You’ve made a name for yourself discovering and developing these young up and comer filmmakers that you mentioned. What do you look for when you see these aspiring filmmakers and their work? What catches your eye that makes you want to invest in these people?
This is going to sound jaded, but I go into everything that I read or watch prepared to hate it. I remember when I signed this guy Ron Morales. This manager was really on me to watch this film, so I’m like “Fine, fine.” I couldn’t sleep, it was midnight, I put the film on, you know, probably as something that I thought I would fall asleep to. 10 minutes in I’m like, “Okay, all right,” and then the first incident happens, like the turning point, and I remember sitting up in my bed, and I was like “Holy crap!” I texted my friend the manager at 2:30 in the morning and I’m like, “Cancel all my meetings, I’m signing him.” Because he surprised me, he let me see something I hadn’t seen before in film.
I’m looking for those things that I can hang my hat on. It’s more than just talent. I have to sit across from you and go, “Can I put you in a room and people are going to want to work with you?” So if you’re talented and you have a great personality and a great vibe in a room, you’re going to work. I’ve also represented some average writers, but they’re great in the room, so people want to work with them. Yes, it’s important to be talented, but it’s also important to have people skills.

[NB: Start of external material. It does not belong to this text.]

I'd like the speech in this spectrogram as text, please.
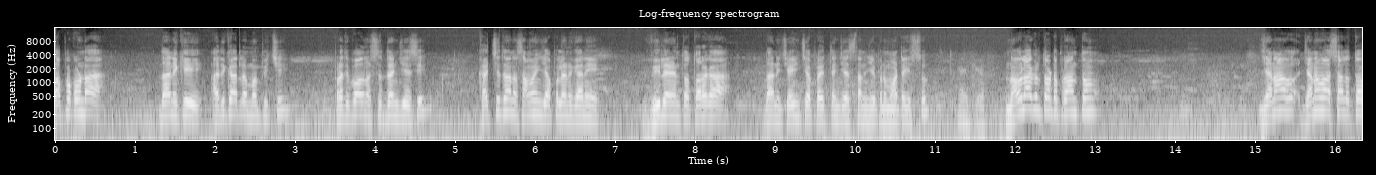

What advice would you give aspiring high school filmmakers?
I’m going to give the advice that was once given to me and that I ignored. If there’s anything else that you’re good at, go do that [laughs]. However, if you eat, sleep, and drink this creation, whether it’s directing, writing, and you just love movies and you want to be in this business somehow – be a producer, a manager, an agent, an executive – this is not a business for the faint of heart.

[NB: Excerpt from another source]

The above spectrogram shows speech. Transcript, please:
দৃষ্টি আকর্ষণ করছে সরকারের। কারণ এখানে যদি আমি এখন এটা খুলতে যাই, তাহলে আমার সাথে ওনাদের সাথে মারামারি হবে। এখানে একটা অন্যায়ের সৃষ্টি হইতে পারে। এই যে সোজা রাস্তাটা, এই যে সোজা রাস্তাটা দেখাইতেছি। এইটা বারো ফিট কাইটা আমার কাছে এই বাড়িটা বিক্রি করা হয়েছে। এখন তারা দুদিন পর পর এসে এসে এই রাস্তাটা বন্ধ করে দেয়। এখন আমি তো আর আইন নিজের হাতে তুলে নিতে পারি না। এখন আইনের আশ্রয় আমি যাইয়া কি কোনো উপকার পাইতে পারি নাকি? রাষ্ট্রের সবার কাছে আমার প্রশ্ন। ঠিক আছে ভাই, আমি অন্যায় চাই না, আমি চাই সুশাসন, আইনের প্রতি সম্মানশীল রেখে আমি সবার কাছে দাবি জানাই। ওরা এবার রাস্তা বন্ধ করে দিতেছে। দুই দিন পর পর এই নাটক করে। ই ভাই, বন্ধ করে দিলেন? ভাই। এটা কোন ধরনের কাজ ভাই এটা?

Look, we’re not curing cancer, we’re not discovering vaccines for Covid here, we’re making entertainment. But we’re making entertainment with a lot of money at stake, as you can see, with these media companies now all jumping in here. The advice that I would give to those people who meet that criteria is to keep experimenting, don’t be afraid to push the envelope, and trust your storytelling. We’re at a point right now in this business where all stories are possible. It’s also the easiest time to get your material seen. There’s all kinds of platforms, whether it’s TikTok, Instagram, Youtube, or whatever new thing is going to come out by the time you read this. These people are being discovered every day.

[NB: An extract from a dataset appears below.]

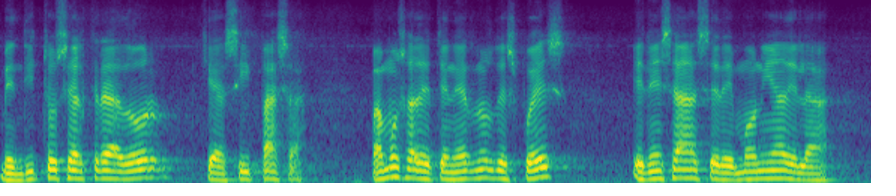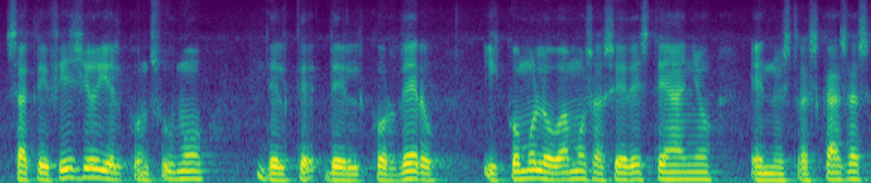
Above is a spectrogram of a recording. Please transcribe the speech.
Bendito sea el Creador que así pasa. Vamos a detenernos después en esa ceremonia de la sacrificio y el consumo del, del cordero y cómo lo vamos a hacer este año en nuestras casas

Also, put yourself on a plan. When I came out here to Los Angeles, I was going to give myself two years to see where I was at. I always tell my students, in the first six months, just get a job, any job – making coffee, being a PA on a sitcom, working on as many student or short films as possible, helping others. What I find is all of you come up in a group. When I was in film school, I didn’t get along with everybody. But some of the people I didn’t get along with are now my biggest advocates and we’ve all helped each other at some point. So my advice is to stick to it, give yourself some time, be patient.
There’s no such thing as overnight successes. It’s [Malcolm] Gladwell’s 10,000 hours. You have to be disciplined. If you’re a writer, you have to keep writing every day. If you’re a director, you need to be around as many directors and as many sets as possible, and you need to be finding ways to direct your short stories to get discovered. If you’re a producer, find the most talented directors or writers in your class or that you know to do stuff together and produce. Guerrilla filmmaking is where I learned the most because you’re just riding around on sidewalks like “Hey, get that shot!” or “Hey, that’s a great image of the beach. Let’s grab that and put it together.” And especially with these phones right now, you can make a movie on your iPhone.
Thank you so much for your time and all the great advice, stories, and insights Ryan!